For text communications you can use the United States Postal Service (you can drop a letter off at a mailbox with no return address). You can send optical disks, SD memory cards, etc. through the mail as well. While it certainly is possible to surreptitiously open and read your snail mail as demonstrated by the CIA Flaps and Seals Manual, you’ll be able to reclaim your privacy through the sheer impracticality of opening so many envelopes passing through the postal system. Scooping up electronic communications en masse is easy. Intercepting and opening a physical envelope is a little bit harder.
You can add an additional level of privacy using chemistry. There are a number of chemicals that you can use for invisible ink. If you recall my DIY Titration Lab Ware article, you’ll remember that phenolphthalein solution turns pink in the presence of a base. You can thus write a message--for example, the GPS coordinates of your USB dead drop--using a water color brush and ordinary soda water. Then send your invisible message to your friend via us mail. Your friend brushes phenolphthalein solution on your message turning your soda water GPS coordinates pink. Phenolphthalein used to be used as a laxative, but it was discovered that it allegedly causes cancer so nowadays it’s pretty hard to find.
You can instead, use ordinary liquid starch to write your message. When your friend receives your message he or she uses iodine solution to develop your messages turning the starch letters blue.
Often, the problem with using invisible ink is that it is detectable because the letters in glancing light can be shinier than the rest of the paper or if you’re using glossy paper, less shiny than the rest of the paper. You can use an analog form of steganography to hide your secret message. You might take up water color painting. You don’t have to be a good painter. You can paint abstract paintings and create an area inside your abstract art to write your message with your starch invisible ink.
If you like to hack things you can replace the ink in an ink jet printer cartridge with your invisible ink. With a single cartridge printer, you’ll have to run the paper through the printer twice. The first time you’ll print trivial text with normal ink, then replace the normal cartridge with your invisible ink cartridge and print the secret message, say, between the lines of the trivial text. If you are printing a picture, print your picture with normal ink then run the paper through a second time with your invisible ink cartridge locating your message in the negative space of the picture or in an area of the picture where the message will not be obscured by the background picture.
You can even get creative and turn your message into QR code and then print the QR code in invisible ink where it won’t be obscured by the background picture or text. You can even encrypt your message with a book cipher before converting it to QR code.
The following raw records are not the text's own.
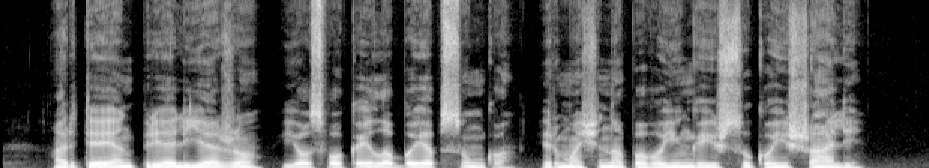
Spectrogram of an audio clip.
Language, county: Lithuanian, Šiauliai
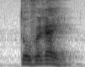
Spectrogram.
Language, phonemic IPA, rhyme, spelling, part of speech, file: Dutch, /toː.vəˈrɛi̯/, -ɛi̯, toverij, noun, Nl-toverij.ogg
- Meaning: sorcery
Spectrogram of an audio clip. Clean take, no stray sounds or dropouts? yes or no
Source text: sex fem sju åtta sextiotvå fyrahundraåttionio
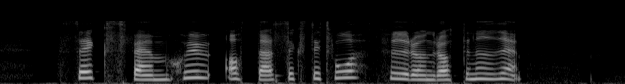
yes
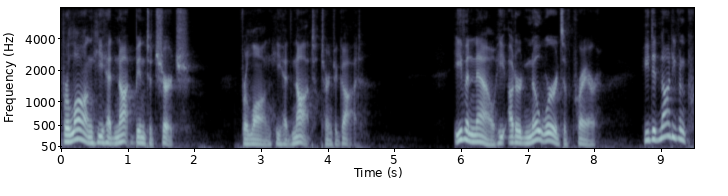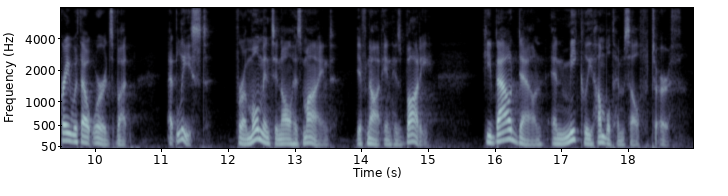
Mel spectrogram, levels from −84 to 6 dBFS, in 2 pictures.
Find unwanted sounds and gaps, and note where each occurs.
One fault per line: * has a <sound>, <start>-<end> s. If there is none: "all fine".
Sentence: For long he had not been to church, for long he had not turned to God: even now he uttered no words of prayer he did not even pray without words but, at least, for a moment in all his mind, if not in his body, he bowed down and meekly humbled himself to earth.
all fine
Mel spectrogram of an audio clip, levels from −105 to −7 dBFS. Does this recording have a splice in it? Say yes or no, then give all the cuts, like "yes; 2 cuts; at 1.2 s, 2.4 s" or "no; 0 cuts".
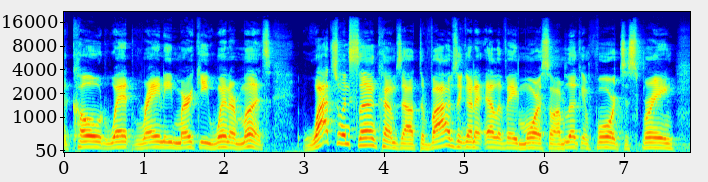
yes; 3 cuts; at 3.6 s, 5.7 s, 6.2 s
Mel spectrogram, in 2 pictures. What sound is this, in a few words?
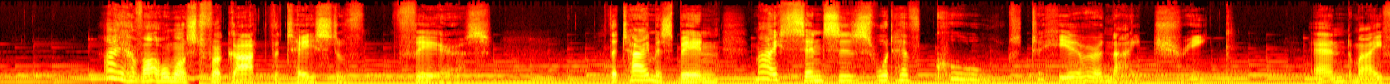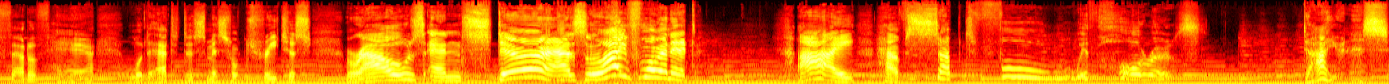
Villain Voice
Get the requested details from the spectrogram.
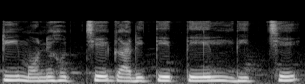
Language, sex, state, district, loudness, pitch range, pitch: Bengali, female, West Bengal, Alipurduar, -13 LUFS, 165-190 Hz, 175 Hz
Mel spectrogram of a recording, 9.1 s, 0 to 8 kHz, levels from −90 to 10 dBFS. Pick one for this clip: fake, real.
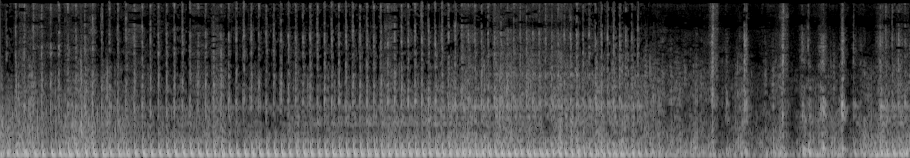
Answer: real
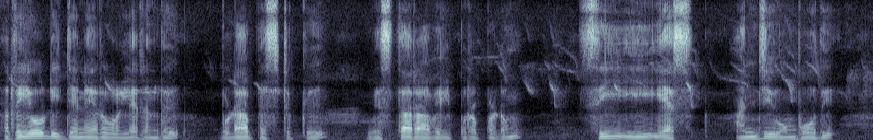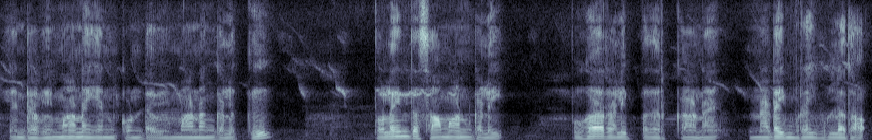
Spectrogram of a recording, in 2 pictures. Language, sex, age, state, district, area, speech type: Tamil, male, 60+, Tamil Nadu, Thanjavur, rural, read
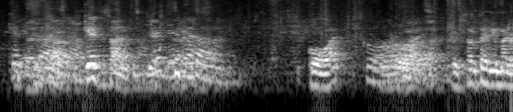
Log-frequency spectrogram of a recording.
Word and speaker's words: Quetzal: So when you say Quetzalcoatl, now I'm saying Quetzal. Say Quetzal. Quetzal.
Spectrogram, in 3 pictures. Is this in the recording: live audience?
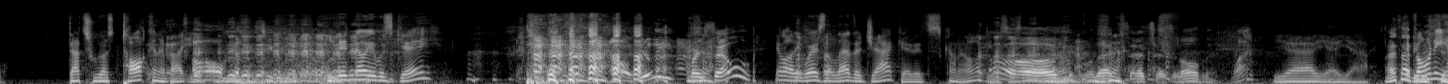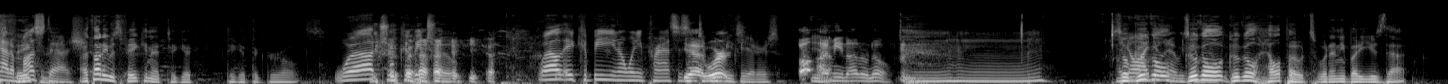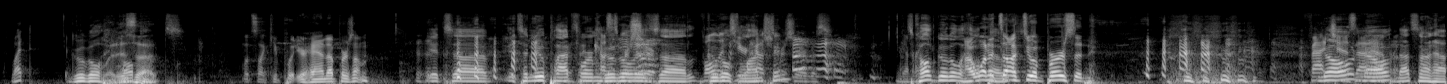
yes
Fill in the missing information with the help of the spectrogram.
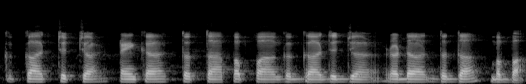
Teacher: ਜਿਹਨਾਂ ਵਿਅੰਜਨਾਂ ਦੇ ਉਚਾਰਨ ਵਿੱਚ ਥੋੜੀ ਮਾਤਰਾ ਵਿੱਚ ਸਾਹ ਬਾਹਰ ਨਿਕਲੇ ਉਹ ਅਲਪ ਪੁਰਾਣ ਵਿਅੰਜਨ ਹੁੰਦੇ ਹਨ।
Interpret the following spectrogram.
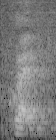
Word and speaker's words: when: Again, the spelling tells us that words spelled wh used to have a pronunciation with a voiceless onset. So, it used to be why quen which somewhere somewhere. Nowadays we say why when which somewhere this is a fairly recent change something like 200 years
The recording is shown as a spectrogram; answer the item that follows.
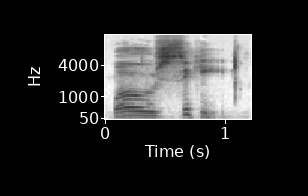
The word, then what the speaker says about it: Wojcicki: How do you pronounce it? Wojcicki.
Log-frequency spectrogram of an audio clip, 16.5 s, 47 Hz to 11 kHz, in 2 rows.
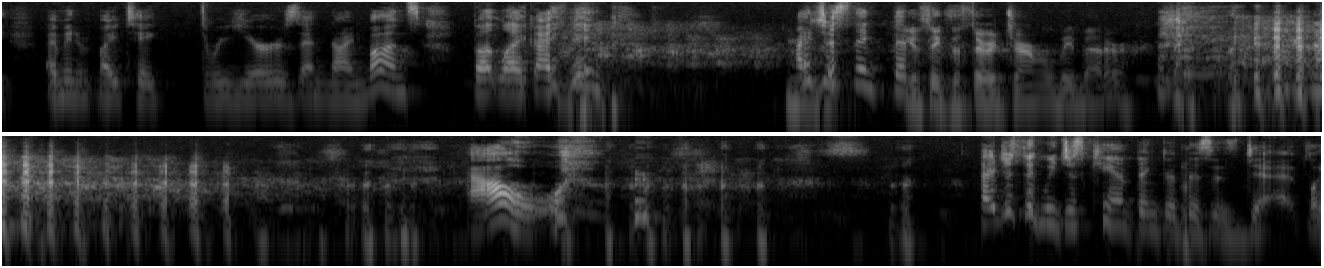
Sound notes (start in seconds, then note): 3.5 audience laughing; 7.3 audience laughing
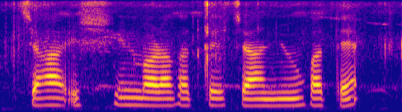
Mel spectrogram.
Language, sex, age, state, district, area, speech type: Santali, female, 18-30, West Bengal, Birbhum, rural, spontaneous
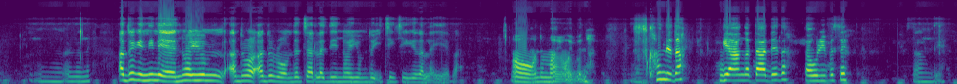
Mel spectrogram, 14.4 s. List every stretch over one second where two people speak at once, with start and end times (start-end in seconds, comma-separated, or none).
none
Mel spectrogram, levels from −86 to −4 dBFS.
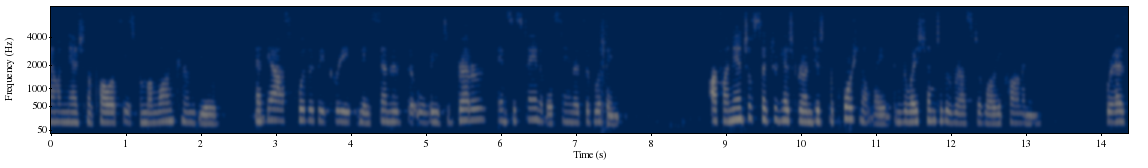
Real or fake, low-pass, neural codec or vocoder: fake; 7.2 kHz; codec, 16 kHz, 0.5 kbps, X-Codec, HuBERT features, trained on balanced general audio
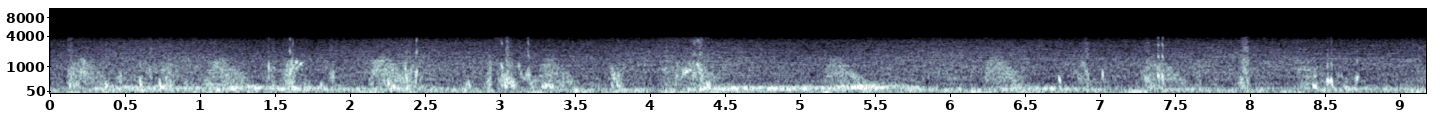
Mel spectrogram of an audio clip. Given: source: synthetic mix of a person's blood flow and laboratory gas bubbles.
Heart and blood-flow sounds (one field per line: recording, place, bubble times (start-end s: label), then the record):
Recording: Doppler ultrasound of blood flow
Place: subclavian vein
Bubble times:
0.10-0.30 s: bubbles
0.34-0.48 s: bubbles
0.57-1.22 s: bubbles
1.42-1.75 s: bubbles
1.79-1.92 s: bubbles
2.17-2.58 s: bubbles
2.75-2.83 s: bubbles
2.96-3.50 s: bubbles
3.72-3.86 s: bubbles
4.05-4.45 s: bubbles
6.68-6.77 s: bubbles
6.82-7.05 s: bubbles
7.26-7.46 s: bubbles
7.91-8.02 s: bubbles
8.33-8.76 s: bubbles
From the record:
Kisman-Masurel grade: 232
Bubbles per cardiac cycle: several, 3 to 8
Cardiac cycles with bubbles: 50 to 99%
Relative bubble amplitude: moderate (0.250 to 0.450)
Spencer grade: 3 (all of the cardiac periods contain showers or single bubble signals, but not dominating or overriding the cardiac motion signals)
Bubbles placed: anywhere in the cardiac cycle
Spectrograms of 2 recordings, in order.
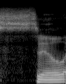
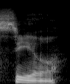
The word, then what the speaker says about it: sill: own assistant at work pronounces sill as seal I try to emphasize sill every time I have occasion to say it but it never works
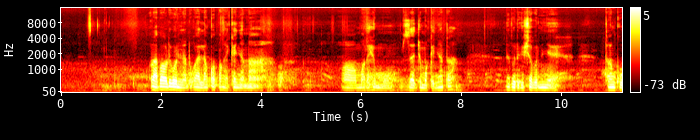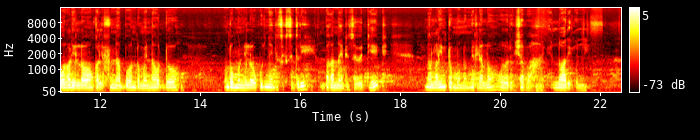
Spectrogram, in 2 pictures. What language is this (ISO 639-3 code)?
mas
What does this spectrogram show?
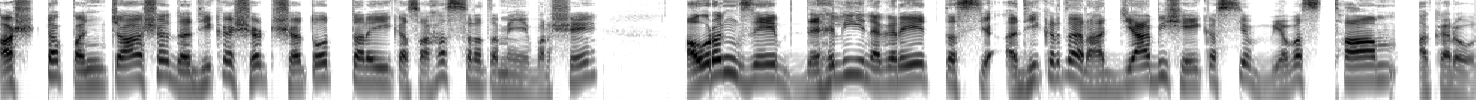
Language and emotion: Sanskrit, neutral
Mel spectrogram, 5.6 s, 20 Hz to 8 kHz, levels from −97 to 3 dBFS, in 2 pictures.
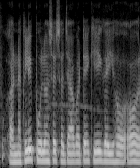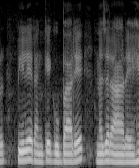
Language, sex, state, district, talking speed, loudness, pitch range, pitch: Hindi, male, Uttar Pradesh, Ghazipur, 205 wpm, -23 LUFS, 145-155 Hz, 150 Hz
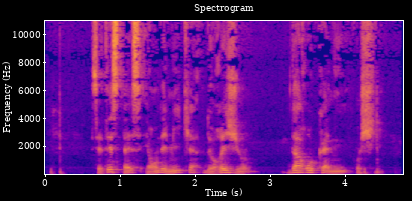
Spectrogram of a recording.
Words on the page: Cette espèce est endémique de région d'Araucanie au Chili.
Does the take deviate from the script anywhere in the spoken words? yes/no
no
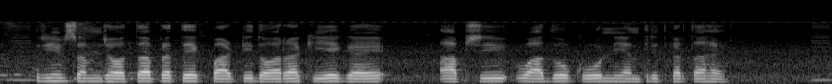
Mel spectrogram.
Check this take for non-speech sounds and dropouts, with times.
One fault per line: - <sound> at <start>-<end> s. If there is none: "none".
none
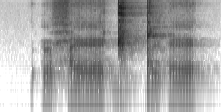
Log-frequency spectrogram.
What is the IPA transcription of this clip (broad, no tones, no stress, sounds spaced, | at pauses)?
ʔ ɵ ħ ɛː ɡ͡ǁ u ǃ ʏ ʔ ɛ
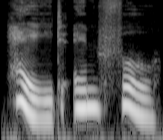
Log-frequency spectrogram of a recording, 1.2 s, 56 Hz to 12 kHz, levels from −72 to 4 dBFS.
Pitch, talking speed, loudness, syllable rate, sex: 170 Hz, 145 wpm, -16 LUFS, 2.8 syllables/s, female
You’ll have to try a few tests to see if the QR code is readable by QR reader software. The QR code may smear or run when developing with a brush so you may need to put your developer chemical in a perfume bottle to atomize it and spray it on with the paper on a flat surface. Also, once developed the QR code may be too faint to be readable by the QR software. If that is the case, you may be able to load the picture into an online editor such as http://pixlr.com/editor/ and adjust the threshold making the background white and the QR code black so the QR software can read the QR code.
You can experiment with various invisible inks. A list of several can be found here. Some can be developed by other chemicals, some by heat, and others will fluoresce under UV light.
But seriously folks, simply using Tor properly for your time sensitive communication and using snail mail for correspondence that isn’t time sensitive should be sufficient to thumb your nose at nosey three letter agencies and corporations. If you are going to use a dead drop, pick a spot that has a nice view or has some historical significance so that you and the people with whom you are corresponding can go outside and enjoy the view or historical/local interest location. If you are going to use invisible ink, do it to learn some chemistry.